Pretty much all of us are now starting to become a little bit concerned about the environment. It looks as if we have good reason to as the UK starts to get longer milder wetter winters and shorter but hotter summers. Whether the weather is any indication is still a bit unproven but one thing that we can all be sure of doing that will make a difference is recycling. According to David Attenbourgh and a very large group of scientists there is already far too much plastic in the ocean so making sure that you don’t contribute is a very good idea.

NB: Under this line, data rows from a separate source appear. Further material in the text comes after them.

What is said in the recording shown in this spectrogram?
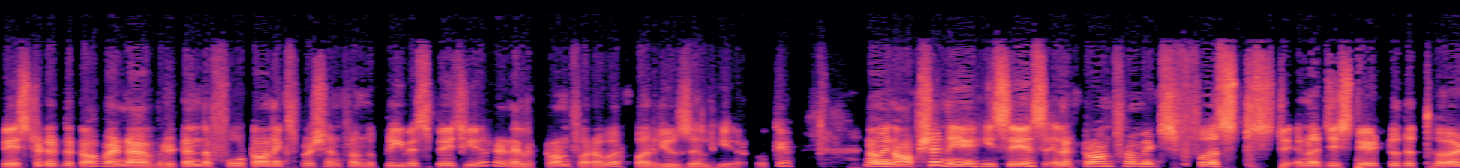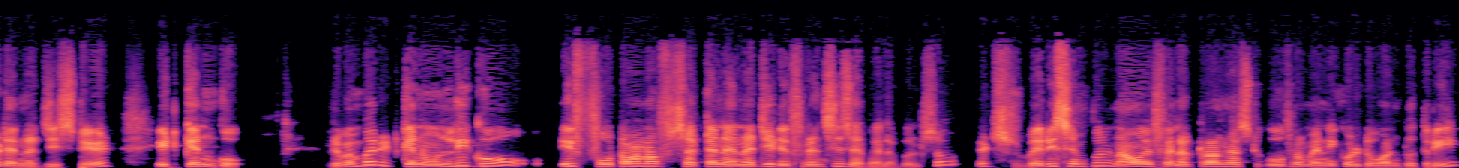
pasted at the top and I've written the photon expression from the previous page here and electron for our perusal here okay? Now in option A he says electron from its first st energy state to the third energy state it can go. Remember it can only go if photon of certain energy difference is available. So it's very simple. Now if electron has to go from n equal to 1 to 3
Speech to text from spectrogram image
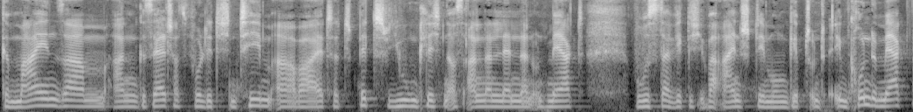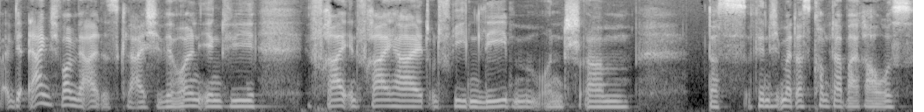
gemeinsam an gesellschaftspolitischen Themen arbeitet mit Jugendlichen aus anderen Ländern und merkt, wo es da wirklich Übereinstimmungen gibt. Und im Grunde merkt, wir, eigentlich wollen wir all das Gleiche. Wir wollen irgendwie frei in Freiheit und Frieden leben und ähm, das finde ich immer, das kommt dabei raus.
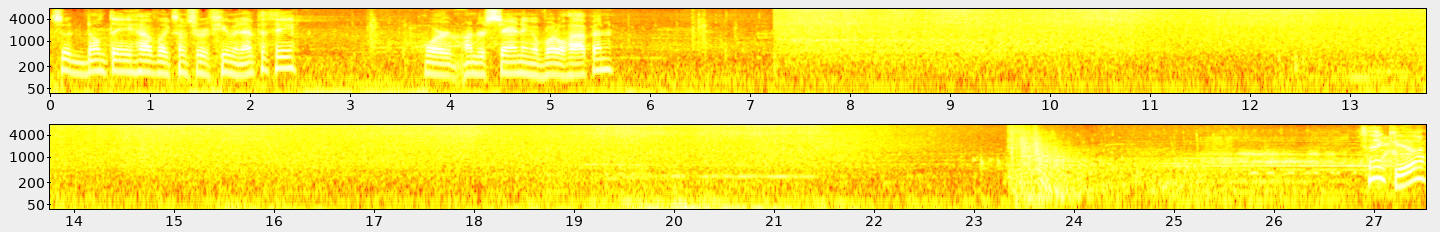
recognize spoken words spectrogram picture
so don't they have like some sort of human empathy? Or understanding of what'll happen? Thank you.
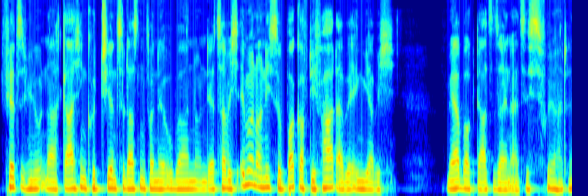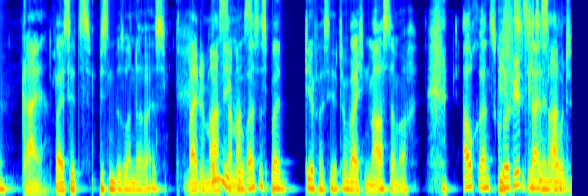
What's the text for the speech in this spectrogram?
40 Minuten nach Garching kutschieren zu lassen von der U-Bahn und jetzt habe ich immer noch nicht so Bock auf die Fahrt, aber irgendwie habe ich mehr Bock da zu sein, als ich es früher hatte, Geil. weil es jetzt ein bisschen besonderer ist. Weil du einen Und Master Nico, machst. was ist bei dir passiert und weil ich einen Master mache? Auch ganz Wie kurz, fühlt sich kleine das an? Note.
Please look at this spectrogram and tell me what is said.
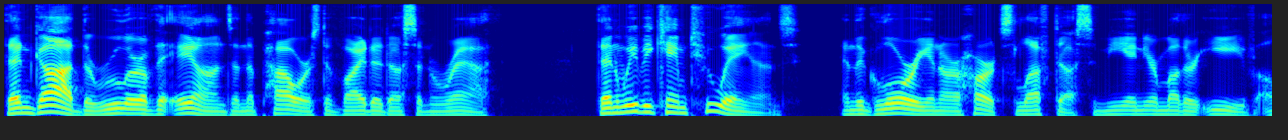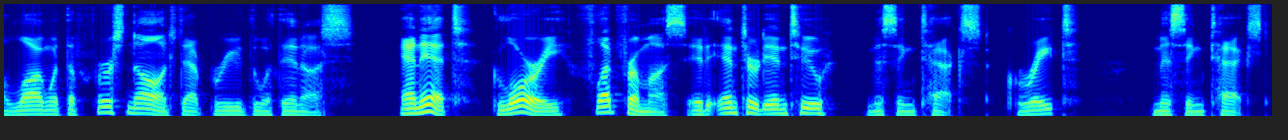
Then God, the ruler of the aeons and the powers, divided us in wrath. Then we became two aeons, and the glory in our hearts left us, me and your mother Eve, along with the first knowledge that breathed within us. And it, glory, fled from us. It entered into missing text, great missing text,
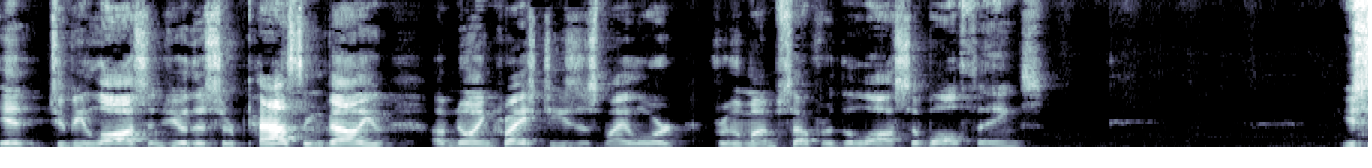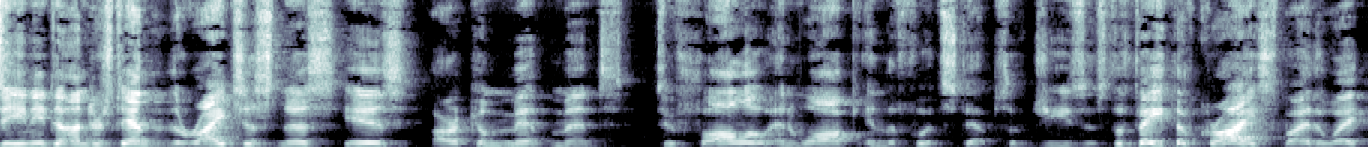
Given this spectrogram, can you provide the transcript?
in, to be lost in view of the surpassing value of knowing Christ Jesus my Lord, for whom I'm suffered the loss of all things. You see, you need to understand that the righteousness is our commitment to follow and walk in the footsteps of Jesus. The faith of Christ, by the way.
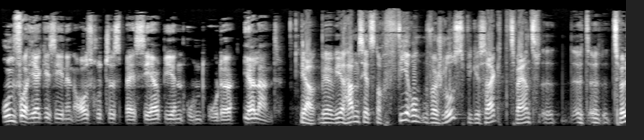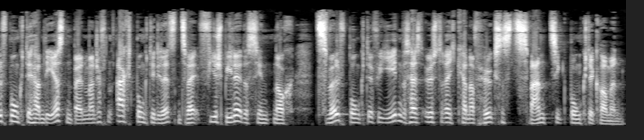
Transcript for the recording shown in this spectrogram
unvorhergesehenen Ausrutschers bei Serbien und oder Irland. Ja, wir, wir haben es jetzt noch vier Runden vor Schluss. Wie gesagt, zwei, äh, äh, zwölf Punkte haben die ersten beiden Mannschaften, acht Punkte die letzten zwei, vier Spiele. Das sind noch zwölf Punkte für jeden. Das heißt, Österreich kann auf höchstens 20 Punkte kommen.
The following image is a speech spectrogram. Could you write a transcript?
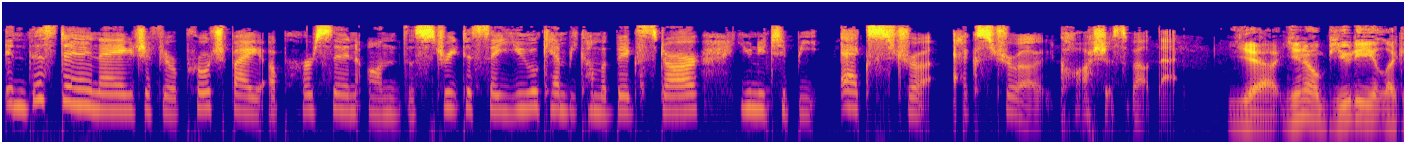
in this day and age, if you're approached by a person on the street to say you can become a big star, you need to be extra, extra cautious about that. Yeah, you know, beauty like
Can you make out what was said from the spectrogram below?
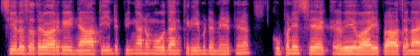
සියලු සතර වර්ගයේ ඥාතීන්ට පින් අනුමෝදන් කිරීමට මේ තියෙන උපනිශ්‍රේ වේවායි ප්‍රාර්ථනා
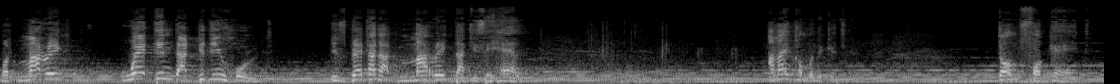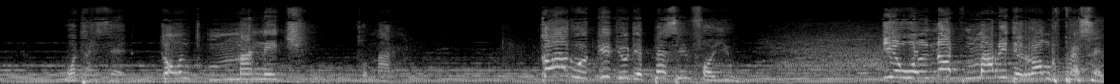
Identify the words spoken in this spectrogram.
But marriage, wedding that didn't hold, is better that marriage that is a hell. Am I communicating? Don't forget what I said. Don't manage to marry. God will give you the person for you. You will not marry the wrong person.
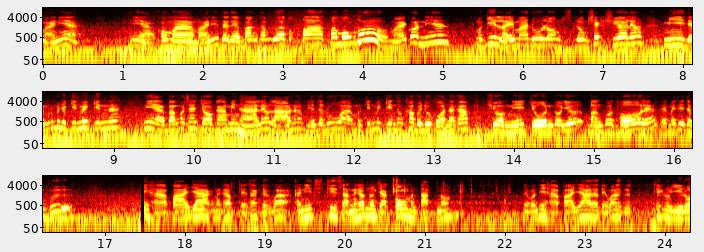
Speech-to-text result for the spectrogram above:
หมายเนี้ยเนี่ยเขามาหมายนี้แต่แต่บางทำเรือตกปลาประมงโตหมายก้อนนี้เมื่อกี้ไหลมาดูลองลองเช็คเชื้อแล้ว มีแต่ไม่รู้มันจะกินไม่กินนะเนี่ยบางก็ใช้จอการมินหาแล้วหลาวนะครับเดี๋ยวจะรู้ว่ามันกินไม่กินต้องเข้าไปดูก่อนนะครับ ช่วงนี้โจรก็เยอะบางก็ท้อแล้ว แต่ไม่ได้จำพื้ที่หาปลายากนะครับ แต่ถ้าเกิดว่าอันนี้ที่สันนะครับเนื่องจากกล้องมันตัดเนาะในวันที่หาปลายากแต่ว่าเกิดเทคโนโลยีเรา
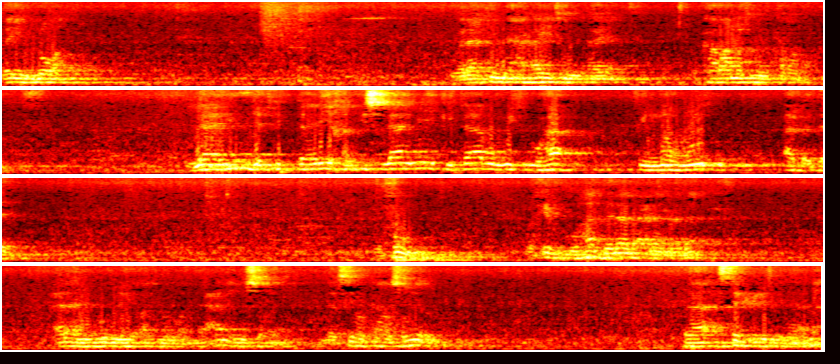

It’s not just about the individual and the residential householder. Business and commercial outlets must also play there part. Commercial recycling cheltenham way can be provided by companies like www.printwaste.co.uk and they are on hand to make sure that everyone is doing their part. What actually goes into the recycling bin? One of the first things that you’ll come to find is all that plastic packaging we seem to end up with. Whilst cellophane cannot be recycled most of the hard stuff can. The only thing that the public recycling centres generally ask is that we don’t put in dirty containers so it’s a great idea to clean out as much as you can before it goes in the bin. This is also true of tin cans, glass jars and bottles. It really slows down the whole process if the workers have to stop everything and wipe out the odd jam jar.
The next big thing is paper and cardboard. Luckily this is one of the easiest things to turn into more of the same. The majority of current packaging is recycled as is the paper that you can write on via pads.
What is made from all this rubbish? You might be quite surprised. Ever been to the Garden centre and bought a nice set of chairs or a lounger? Maybe a lovely arrangement of pots has caught your eye perhaps? It’s very likely that this was once a load of milk or shampoo bottles. They might even be the basic make-up of the bin you’re putting new ones into for the next collection or they are formed into playground equipment down the local park. There is also a new move to convert the strands into water and cold proof jackets. I bet you never knew that 14 milk bottles can provide the inners for a ski jacket. They can also be used to insulate a sleeping bag.